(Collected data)
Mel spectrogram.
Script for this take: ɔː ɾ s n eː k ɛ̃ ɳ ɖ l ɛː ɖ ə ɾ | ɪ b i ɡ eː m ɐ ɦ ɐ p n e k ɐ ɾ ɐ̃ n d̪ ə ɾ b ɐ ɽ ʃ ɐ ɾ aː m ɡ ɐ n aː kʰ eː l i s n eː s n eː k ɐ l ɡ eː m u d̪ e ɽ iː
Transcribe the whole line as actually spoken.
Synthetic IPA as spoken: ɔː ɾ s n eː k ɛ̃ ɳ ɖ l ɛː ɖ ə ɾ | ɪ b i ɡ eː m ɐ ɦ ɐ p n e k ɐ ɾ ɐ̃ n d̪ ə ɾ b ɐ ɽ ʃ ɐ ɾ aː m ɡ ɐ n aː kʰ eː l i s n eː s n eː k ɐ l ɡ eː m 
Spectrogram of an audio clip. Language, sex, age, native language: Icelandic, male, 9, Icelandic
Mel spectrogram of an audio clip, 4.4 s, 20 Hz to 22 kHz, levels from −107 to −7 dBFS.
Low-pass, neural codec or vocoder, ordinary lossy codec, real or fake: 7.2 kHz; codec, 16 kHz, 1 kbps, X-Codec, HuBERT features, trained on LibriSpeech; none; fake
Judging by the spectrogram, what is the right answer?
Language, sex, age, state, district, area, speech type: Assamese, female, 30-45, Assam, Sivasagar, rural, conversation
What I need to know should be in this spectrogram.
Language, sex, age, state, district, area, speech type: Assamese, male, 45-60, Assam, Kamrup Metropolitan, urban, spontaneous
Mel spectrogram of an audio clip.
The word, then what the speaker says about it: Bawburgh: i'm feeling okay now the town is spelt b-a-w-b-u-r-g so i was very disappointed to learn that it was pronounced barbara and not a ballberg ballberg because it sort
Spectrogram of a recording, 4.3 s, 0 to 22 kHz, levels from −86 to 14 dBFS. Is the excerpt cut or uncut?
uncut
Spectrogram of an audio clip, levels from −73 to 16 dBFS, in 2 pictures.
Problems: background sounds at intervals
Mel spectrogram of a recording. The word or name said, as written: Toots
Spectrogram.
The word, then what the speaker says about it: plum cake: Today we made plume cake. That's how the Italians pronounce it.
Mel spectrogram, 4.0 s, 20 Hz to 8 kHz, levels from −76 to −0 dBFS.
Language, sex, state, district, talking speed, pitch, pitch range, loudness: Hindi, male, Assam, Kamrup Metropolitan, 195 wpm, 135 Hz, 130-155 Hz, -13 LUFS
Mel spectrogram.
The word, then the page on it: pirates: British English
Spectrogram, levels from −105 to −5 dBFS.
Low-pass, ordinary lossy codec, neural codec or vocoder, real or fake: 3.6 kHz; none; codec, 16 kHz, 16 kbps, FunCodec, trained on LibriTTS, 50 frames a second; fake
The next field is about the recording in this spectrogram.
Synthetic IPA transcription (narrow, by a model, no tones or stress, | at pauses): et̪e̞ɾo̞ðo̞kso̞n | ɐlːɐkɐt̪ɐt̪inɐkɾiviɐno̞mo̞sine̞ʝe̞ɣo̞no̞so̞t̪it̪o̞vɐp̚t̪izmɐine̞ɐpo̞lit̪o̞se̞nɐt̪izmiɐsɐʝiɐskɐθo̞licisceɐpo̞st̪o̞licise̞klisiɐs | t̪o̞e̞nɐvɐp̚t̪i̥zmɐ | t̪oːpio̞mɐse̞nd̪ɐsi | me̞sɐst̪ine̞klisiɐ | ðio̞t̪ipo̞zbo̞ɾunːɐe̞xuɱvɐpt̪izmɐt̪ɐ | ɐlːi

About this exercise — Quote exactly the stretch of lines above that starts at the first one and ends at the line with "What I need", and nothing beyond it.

Solved exercise —
Mel spectrogram.
Script for this take: ɔː ɾ s n eː k ɛ̃ ɳ ɖ l ɛː ɖ ə ɾ | ɪ b i ɡ eː m ɐ ɦ ɐ p n e k ɐ ɾ ɐ̃ n d̪ ə ɾ b ɐ ɽ ʃ ɐ ɾ aː m ɡ ɐ n aː kʰ eː l i s n eː s n eː k ɐ l ɡ eː m u d̪ e ɽ iː
Transcribe the whole line as actually spoken.
Synthetic IPA as spoken: ɔː ɾ s n eː k ɛ̃ ɳ ɖ l ɛː ɖ ə ɾ | ɪ b i ɡ eː m ɐ ɦ ɐ p n e k ɐ ɾ ɐ̃ n d̪ ə ɾ b ɐ ɽ ʃ ɐ ɾ aː m ɡ ɐ n aː kʰ eː l i s n eː s n eː k ɐ l ɡ eː m 
Spectrogram of an audio clip. Language, sex, age, native language: Icelandic, male, 9, Icelandic
Mel spectrogram of an audio clip, 4.4 s, 20 Hz to 22 kHz, levels from −107 to −7 dBFS.
Low-pass, neural codec or vocoder, ordinary lossy codec, real or fake: 7.2 kHz; codec, 16 kHz, 1 kbps, X-Codec, HuBERT features, trained on LibriSpeech; none; fake
Judging by the spectrogram, what is the right answer?
Language, sex, age, state, district, area, speech type: Assamese, female, 30-45, Assam, Sivasagar, rural, conversation
What I need to know should be in this spectrogram.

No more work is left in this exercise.